By Catherine Lackner
Plans are on track for major private development of four sites at Miami International Airport that could bring the county a half billion dollars, said Greg Owens, division director for real estate management in Miami-Dade’s Aviation Department.

Four parcels are involved. The largest, 30 acres next to the Dolphin long-term garage, could become a conference center.

There’s also nearly 3 acres for a 200-room hotel; the site of some airport offices and the existing hotel, which is to be renovated; and a service plaza of about 8 acres near LeJeune Road and Central Boulevard, planned for a gasoline station, dry cleaner and pet hotel.

Department representatives are to go before the county commission’s Airport & Tourism Committee July 10 to seek approval on the plan’s next step.

"We are hoping to issue an invitation to negotiate an expression of interest," Mr. Owens said. "This gives us more flexibility to negotiate with multiple parties. It’s an international form of procurement; the requirements are not as strict as they would be in a request for proposals."

A developer must show it has completed a $300 million project and can get funding, he said.

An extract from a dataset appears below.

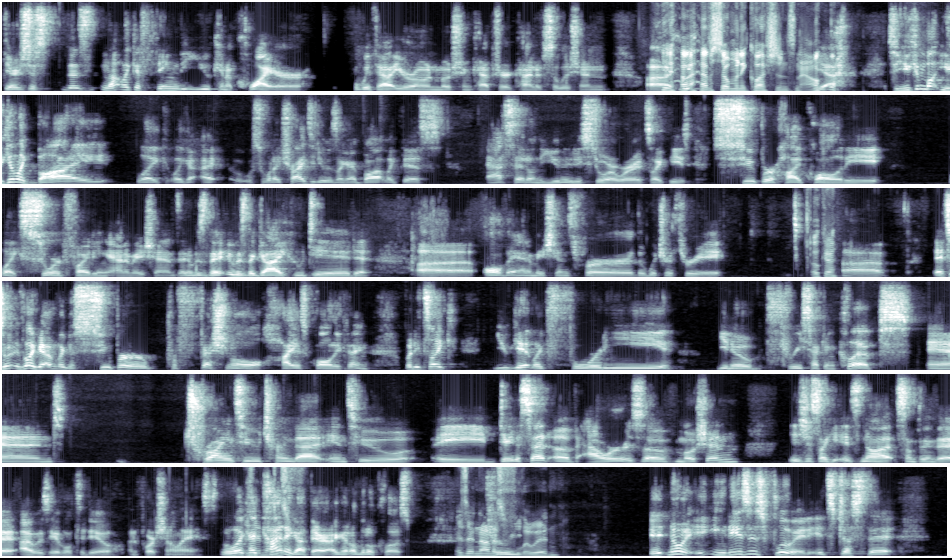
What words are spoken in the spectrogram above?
there's just there's not like a thing that you can acquire without your own motion capture kind of solution. Uh, yeah, I have so many questions now. yeah. So you can you can like buy like like I so what I tried to do is like I bought like this asset on the Unity store where it's like these super high quality like sword fighting animations, and it was the it was the guy who did uh, all the animations for The Witcher Three. Okay. Uh, and so it's like like a super professional, highest quality thing, but it's like you get like forty, you know, three second clips, and trying to turn that into a data set of hours of motion is just like it's not something that I was able to do, unfortunately. Like I kind of got there. I got a little close. Is it not as fluid? It no, it, it is as fluid. It's just that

After reviewing the profiles, "We then determine which companies we’d like to invite to phase two, which is to submit proposals," Mr. Owens said.

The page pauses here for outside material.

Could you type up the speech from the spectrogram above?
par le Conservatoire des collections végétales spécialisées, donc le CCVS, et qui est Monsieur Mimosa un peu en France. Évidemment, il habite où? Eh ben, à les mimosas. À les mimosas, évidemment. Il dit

"We know what the industry is telling us that parcel could support, but we’re not telling the industry what to build there," Mr. Owens said of the 30-acre site. "We want them to propose what will generate the most revenue for them and for the department as well.

"The conference center was suggested, and that’s what the industry has told us will work there. If the conference center were located on the grounds of the airport, that would be more advantageous because we could have fly-in conferences. But, again, we want the industry to propose what would work best there."